May 1, 2009 — A selection of University of Virginia undergraduate engineering students presented research ranging from reducing sonic booms to aerodynamic design to interrupting the mutation of influenza viruses at a symposium held Wednesday in the Dome Room of the Rotunda.
"All of these presenters are doing work equal to that of graduate students," said James H. Lambert, a research professor in the Department of Systems and Information Engineering and the moderator of the 22nd annual Undergraduate Research and Design Symposium.
The students presented individually and in teams, using graphs and charts and photographs projected on a screen. An appreciative audience that ebbed and flowed with friends and family members filled rows of wooden chairs. A question-and-answer period followed each presentation, with queries coming from judges and spectators. When they were finished, the researchers received a round of applause.
"This is my third presentation, and it keeps me on my toes," said fourth-year systems engineering and environmental sciences major William Carson, who presented his research on a diagnostic device that indicates how cancerous prostate tissue should feel. "I want to sound convincing."
To sound convincing takes practice, as biomedical engineering majors Shokoufeh Dianat and Jenna Zhang found in preparing their presentation on influenza mutations.
"It takes a lot of rehearsal," Dianat said. "We even had to rehearse when we would click the button to change the picture."
The students said they had to learn how to mesh their presentation styles. Dianat said she tended to oversimplify details of the research when trying to get the central point across, whereas Zhang said she was a stickler for accurate detail, sometimes to the detriment of presenting a clear overview. But as they rehearsed their individual and joint presentations, they said, the process evolved. They came to understand each other's strengths and who should do what.

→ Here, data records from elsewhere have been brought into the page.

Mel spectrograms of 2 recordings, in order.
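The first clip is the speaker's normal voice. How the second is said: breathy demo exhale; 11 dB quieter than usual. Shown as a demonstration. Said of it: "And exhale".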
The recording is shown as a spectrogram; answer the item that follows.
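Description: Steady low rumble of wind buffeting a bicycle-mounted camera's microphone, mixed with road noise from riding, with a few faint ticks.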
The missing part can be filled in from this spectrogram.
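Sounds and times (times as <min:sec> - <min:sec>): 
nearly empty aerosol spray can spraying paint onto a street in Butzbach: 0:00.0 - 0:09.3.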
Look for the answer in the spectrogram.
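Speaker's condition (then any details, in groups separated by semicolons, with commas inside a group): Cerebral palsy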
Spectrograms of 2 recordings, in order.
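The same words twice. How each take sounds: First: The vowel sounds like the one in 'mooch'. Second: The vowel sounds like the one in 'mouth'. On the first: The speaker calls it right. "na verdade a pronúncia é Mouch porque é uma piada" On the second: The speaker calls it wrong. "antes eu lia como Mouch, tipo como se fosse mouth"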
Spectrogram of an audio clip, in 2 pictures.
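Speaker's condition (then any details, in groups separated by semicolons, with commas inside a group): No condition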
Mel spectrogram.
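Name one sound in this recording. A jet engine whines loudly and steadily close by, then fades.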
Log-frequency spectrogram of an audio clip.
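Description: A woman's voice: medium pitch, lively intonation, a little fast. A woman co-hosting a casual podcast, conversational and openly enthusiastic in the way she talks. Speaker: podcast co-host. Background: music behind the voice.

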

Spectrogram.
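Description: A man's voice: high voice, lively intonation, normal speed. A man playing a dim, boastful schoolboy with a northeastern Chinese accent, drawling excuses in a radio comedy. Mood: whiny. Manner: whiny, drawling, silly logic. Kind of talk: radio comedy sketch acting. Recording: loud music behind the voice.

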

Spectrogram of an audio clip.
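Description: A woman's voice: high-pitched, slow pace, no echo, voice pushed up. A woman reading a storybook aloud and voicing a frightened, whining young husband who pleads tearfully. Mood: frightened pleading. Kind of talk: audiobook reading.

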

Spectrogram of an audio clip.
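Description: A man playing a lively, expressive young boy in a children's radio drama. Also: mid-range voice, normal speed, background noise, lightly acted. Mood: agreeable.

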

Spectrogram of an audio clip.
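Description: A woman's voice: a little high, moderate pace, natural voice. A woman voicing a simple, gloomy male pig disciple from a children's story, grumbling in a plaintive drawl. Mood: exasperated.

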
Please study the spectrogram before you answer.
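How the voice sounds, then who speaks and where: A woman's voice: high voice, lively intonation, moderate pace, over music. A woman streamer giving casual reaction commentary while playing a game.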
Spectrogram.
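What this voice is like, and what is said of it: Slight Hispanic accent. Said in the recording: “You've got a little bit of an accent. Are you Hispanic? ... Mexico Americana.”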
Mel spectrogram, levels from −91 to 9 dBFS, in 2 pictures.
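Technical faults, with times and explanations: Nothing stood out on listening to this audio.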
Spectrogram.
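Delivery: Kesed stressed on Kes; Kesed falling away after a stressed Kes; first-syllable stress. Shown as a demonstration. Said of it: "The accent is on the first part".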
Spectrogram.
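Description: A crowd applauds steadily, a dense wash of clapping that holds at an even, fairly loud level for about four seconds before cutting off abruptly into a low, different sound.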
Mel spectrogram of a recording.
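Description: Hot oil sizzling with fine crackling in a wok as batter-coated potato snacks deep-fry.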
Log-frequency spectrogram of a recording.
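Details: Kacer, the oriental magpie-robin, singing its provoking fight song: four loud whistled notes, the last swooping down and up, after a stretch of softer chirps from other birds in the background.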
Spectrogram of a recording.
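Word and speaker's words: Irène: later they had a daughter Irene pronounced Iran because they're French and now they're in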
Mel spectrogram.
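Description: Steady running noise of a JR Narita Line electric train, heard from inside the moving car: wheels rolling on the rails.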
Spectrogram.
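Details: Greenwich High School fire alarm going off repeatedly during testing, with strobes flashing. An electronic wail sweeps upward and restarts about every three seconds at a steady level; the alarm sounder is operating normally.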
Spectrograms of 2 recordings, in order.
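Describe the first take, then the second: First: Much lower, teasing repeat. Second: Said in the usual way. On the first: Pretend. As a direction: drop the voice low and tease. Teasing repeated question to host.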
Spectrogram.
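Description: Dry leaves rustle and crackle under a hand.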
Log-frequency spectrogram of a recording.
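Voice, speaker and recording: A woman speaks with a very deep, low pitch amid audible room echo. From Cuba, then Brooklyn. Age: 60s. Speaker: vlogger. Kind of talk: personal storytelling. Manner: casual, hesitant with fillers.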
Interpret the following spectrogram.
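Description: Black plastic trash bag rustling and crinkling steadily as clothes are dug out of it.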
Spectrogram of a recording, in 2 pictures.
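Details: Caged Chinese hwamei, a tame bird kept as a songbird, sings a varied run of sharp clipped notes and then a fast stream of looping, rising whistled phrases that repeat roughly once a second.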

"Eventually we get into a groove, delegate tasks and get more efficient," Zhang said. "We complement each other."
They have also learned from each other.
"It’s a good experience to work with someone who is different from you," Zhang said. "You learn to think about something from a different perspective."

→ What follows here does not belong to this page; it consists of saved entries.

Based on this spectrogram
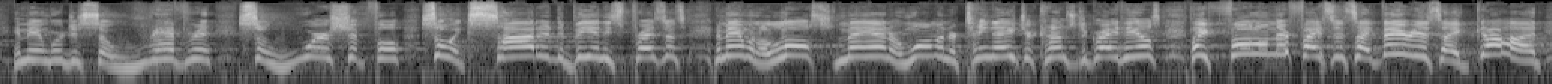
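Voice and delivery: high, building sermon crescendo; impassioned preaching. Real, not acted. Preaches at full force.

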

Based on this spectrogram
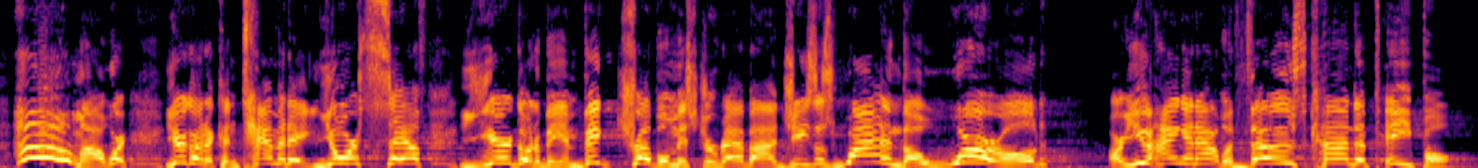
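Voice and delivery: loud, high-pitched mock horror; hammed-up outraged telling-off; scandalized Pharisee. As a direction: scold with exaggerated religious indignation. Acted Pharisees scolding Jesus.

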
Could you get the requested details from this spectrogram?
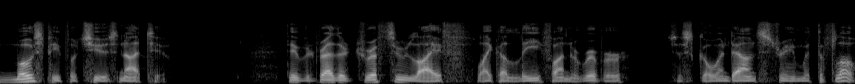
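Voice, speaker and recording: A man with an American accent speaks at a fairly slow pace in a very deep, low voice with ordinary pitch variation, in a dry, close sound with no echo and a quiet background. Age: 60s. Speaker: podcaster on prepping and survival. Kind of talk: solo podcast monologue. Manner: casual, with fillers and repetitions.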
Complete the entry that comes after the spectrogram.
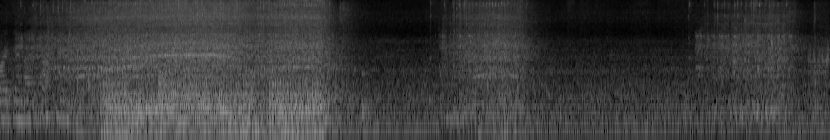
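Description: A sewing machine runs as it stitches batik trousers. The mechanical whirring is loudest in a burst of about two seconds, then continues more softly under a voice talking throughout.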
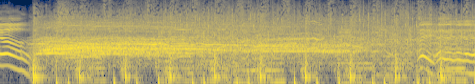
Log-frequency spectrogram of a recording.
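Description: A stand-up comedy audience welcomes a comedian onto the stage with loud, continuous applause and cheering, while booming walk-on music with a heavy beat pulses underneath throughout.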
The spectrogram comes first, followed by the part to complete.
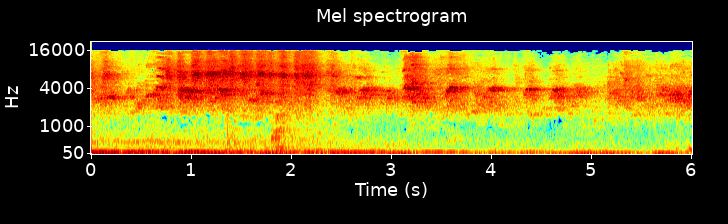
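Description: A flock of budgerigars chattering and chirping continuously, with many short calls overlapping, over a steady low hum.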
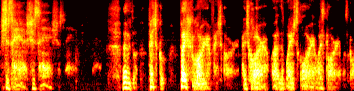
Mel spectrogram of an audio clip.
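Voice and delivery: acted hushed high whisper. Speaker acting out whispers overheard with super hearing, imitating overheard whispers. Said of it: "these whispers".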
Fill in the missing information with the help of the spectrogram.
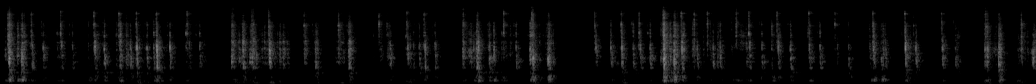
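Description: Both hands type with their fingertips on a full-size, backlit, typewriter-style mechanical keyboard with an aluminum body and round plastic keycaps. Rapid bursts of crisp, bright clicky keystrokes come in runs, with short pauses around two and six seconds. Each click is sharp and dies away almost at once, with no low-end thump.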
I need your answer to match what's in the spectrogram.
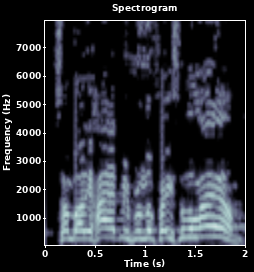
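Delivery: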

Their practice paid off. The duo placed first among five team presenters for their work
on how to disrupt the mutation of flu viruses. They acknowledged that the serendipitous headlines about recent H1N1 (swine) flu outbreaks gave their research added immediacy.

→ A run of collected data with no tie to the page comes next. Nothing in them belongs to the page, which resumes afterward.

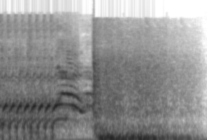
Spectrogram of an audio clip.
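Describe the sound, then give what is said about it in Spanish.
A stylized gunfire sound effect, depicting an enemy firing bullets from a pickup truck: a rapid, pitched rattle of about eight quick pulses, a brief falling whoosh, then a single loud blast that trails off into a low rumble. “Alfa, el enemigo está tirando balas desde una camioneta.”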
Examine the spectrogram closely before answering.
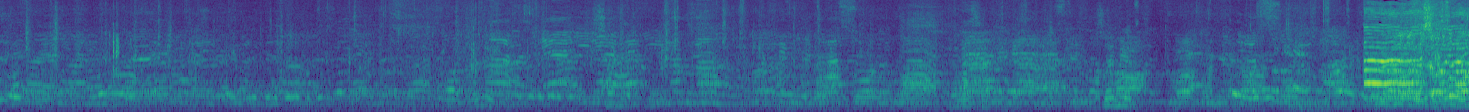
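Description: A crowd of men talk and murmur close by.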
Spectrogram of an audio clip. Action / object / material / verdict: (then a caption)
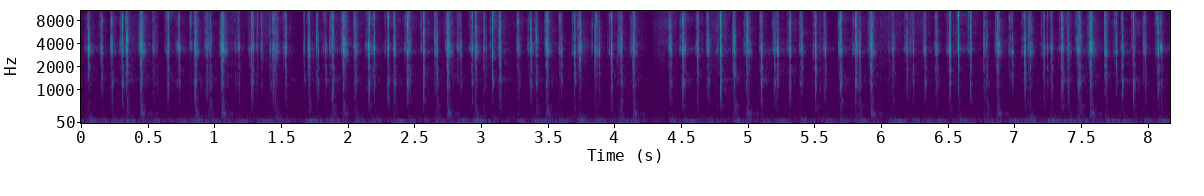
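tap / plastic mechanical keyboard / plastic / none. A compact black plastic Cherry G84-4100 keyboard with ML switches, resting on a desk, is typed on with the fingertips of both hands in quick taps. A rapid, steady stream of short, dry clacks with a bright edge plays over a constant low hum, each keystroke dying away almost instantly.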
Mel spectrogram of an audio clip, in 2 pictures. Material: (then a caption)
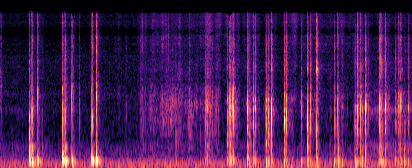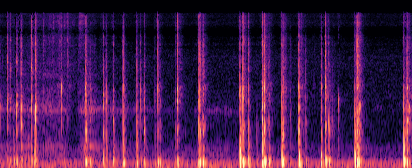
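Plastic. Fingertips rapidly tap a small clear plastic pump soap bottle held close up, producing a quick, uneven series of short, dry clicks and taps. A steady low hum sits underneath throughout.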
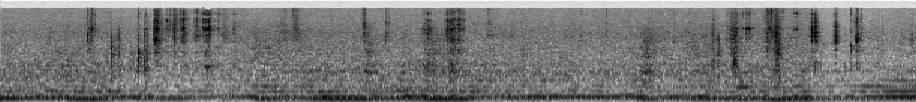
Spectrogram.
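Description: Light, scattered metallic clicks and clinks of a screwdriver working on the small metal parts of a model aircraft engine, over background music with steady low notes.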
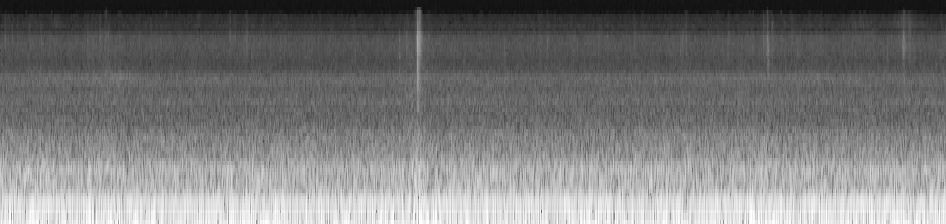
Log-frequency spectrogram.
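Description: Shinkansen bullet train running at speed, heard from inside the passenger cabin: a loud, steady low rumble with a rushing hiss above it.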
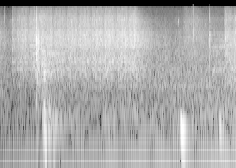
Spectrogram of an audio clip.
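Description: Loose sheets of paper rustling as they are lifted and turned over, beginning with a sharp crackle about half a second in, with a short low bump near the end.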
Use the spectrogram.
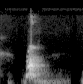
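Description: A dog barks once, loud and close, in a single sharp woof with a trailing rumble, followed by a brief start of another bark.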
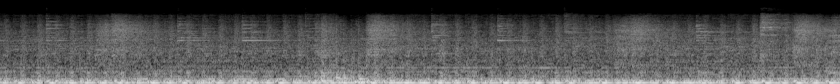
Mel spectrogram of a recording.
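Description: Live black metal band playing loud: distorted electric guitars, bass guitar and drums with repeated cymbal crashes, heavy in the low end.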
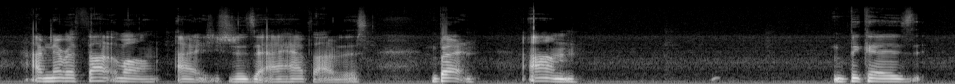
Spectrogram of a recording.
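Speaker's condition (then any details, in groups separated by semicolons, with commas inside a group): Traumatic brain injury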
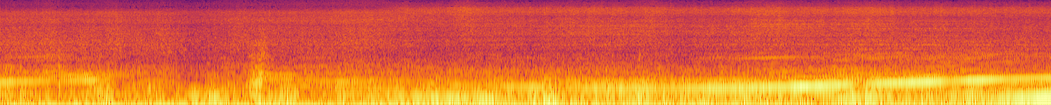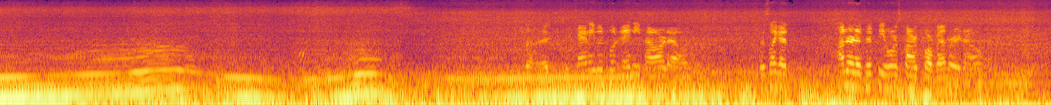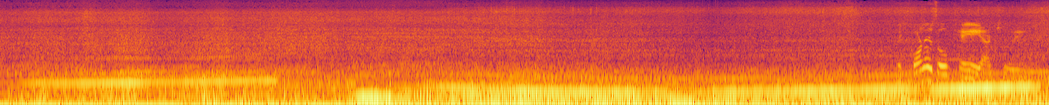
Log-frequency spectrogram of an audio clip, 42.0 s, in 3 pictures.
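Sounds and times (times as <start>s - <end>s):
car engine revving: 0.0s - 42.0s.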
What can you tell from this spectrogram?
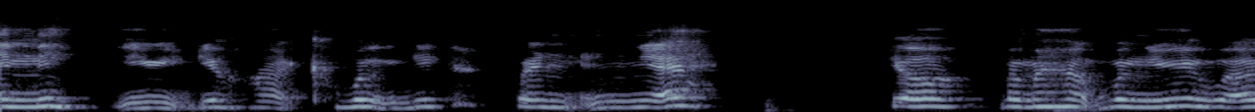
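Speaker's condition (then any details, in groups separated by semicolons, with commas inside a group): Cerebral palsy; affects all four limbs and speech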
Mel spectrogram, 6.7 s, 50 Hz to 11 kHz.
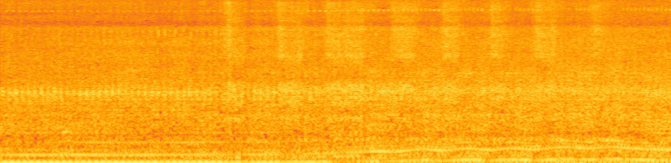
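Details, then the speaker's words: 1976 BMW 2002 (automatic), first start in years after restoration, no coolant in it: rough fast idle, pitch climbing and wandering instead of settling; owner suspects many vacuum leaks cause the high idle. "Sounds good. Lots of vacuum leaks everywhere you look, so that's why it's running so high."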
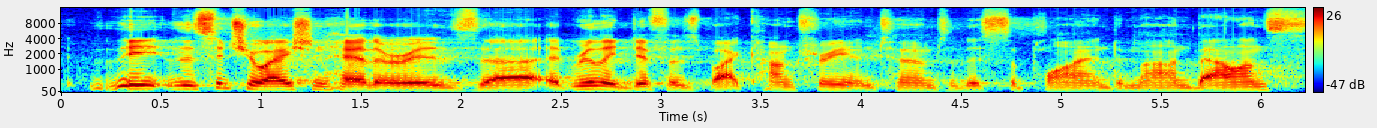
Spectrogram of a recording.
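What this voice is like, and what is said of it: Australian accent. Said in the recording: “from my accent, you can probably tell I'm Australian”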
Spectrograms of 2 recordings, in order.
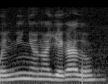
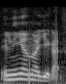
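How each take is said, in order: First: The pitch rises then falls on the stressed syllable. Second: The pitch falls steadily toward the end. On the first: "esta sería la forma circunfleja" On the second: "se observa este descenso"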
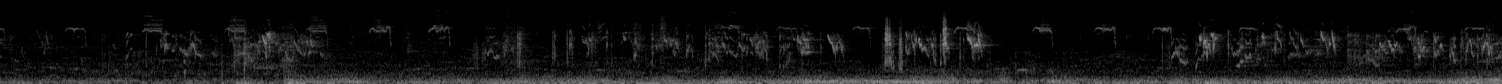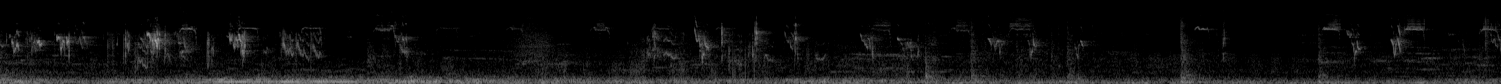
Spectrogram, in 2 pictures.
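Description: A flock of budgerigars chirping and chattering continuously, many short overlapping calls, over a steady low hum.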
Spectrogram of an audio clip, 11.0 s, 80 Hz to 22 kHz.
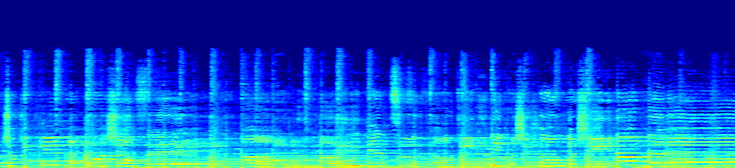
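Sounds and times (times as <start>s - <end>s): band playing: 0.0s - 11.0s
woman singing into a microphone: 0.0s - 11.0s.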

"This pandemic has me scared," Dianat admitted after their presentation. "I realize how poorly our vaccines are made and how quickly influenza mutates."
Zhang said the current flu carries elements of swine flu, avian flu and a strain of human flu, and it was proving more dangerous to age groups traditionally less affected, such as young adults.
James H. Aylor, dean of the School of Engineering and Applied Science, noted that the research presentations focused on real-world problems.
"It's always a pleasure to see that timely problems are being addressed and the truly innovative engineering solutions that are used," he said "The 2009 URDS represents another strong showing from our top undergraduate students in the 22-year history of this event."
Timothy E. Allen, assistant professor in the Department of Biomedical Engineering and chairman of the symposium committee, announced the winners of Wednesday's competition at a reception following the presentations. First-place winners received $500 and second-place winners netted $250.
The winner in the individual categories, out of seven finalists, was Jonathan Merrell, a biomedical engineering student who presented his research on "Stabilization of aortic aneurysms via delivery of ascorbic acid and retinoic acid through polymeric nanoparticles." The runner-up was Jesse Quinlan, an aerospace engineering student who presented research on "Minimization of sonic-boom via fuselage shaping for the preliminary design of a supersonic commercial aircraft."
The runners up in the team category were Linh Nguyen, Margaret Rush and Yihwa Yang, who presented their research on "Novel nanofibrous scaffolds with adipose-derived stem cells for tissue regeneration."
"All of the finalists gave outstanding presentations," Allen said. "The competition was especially close this year."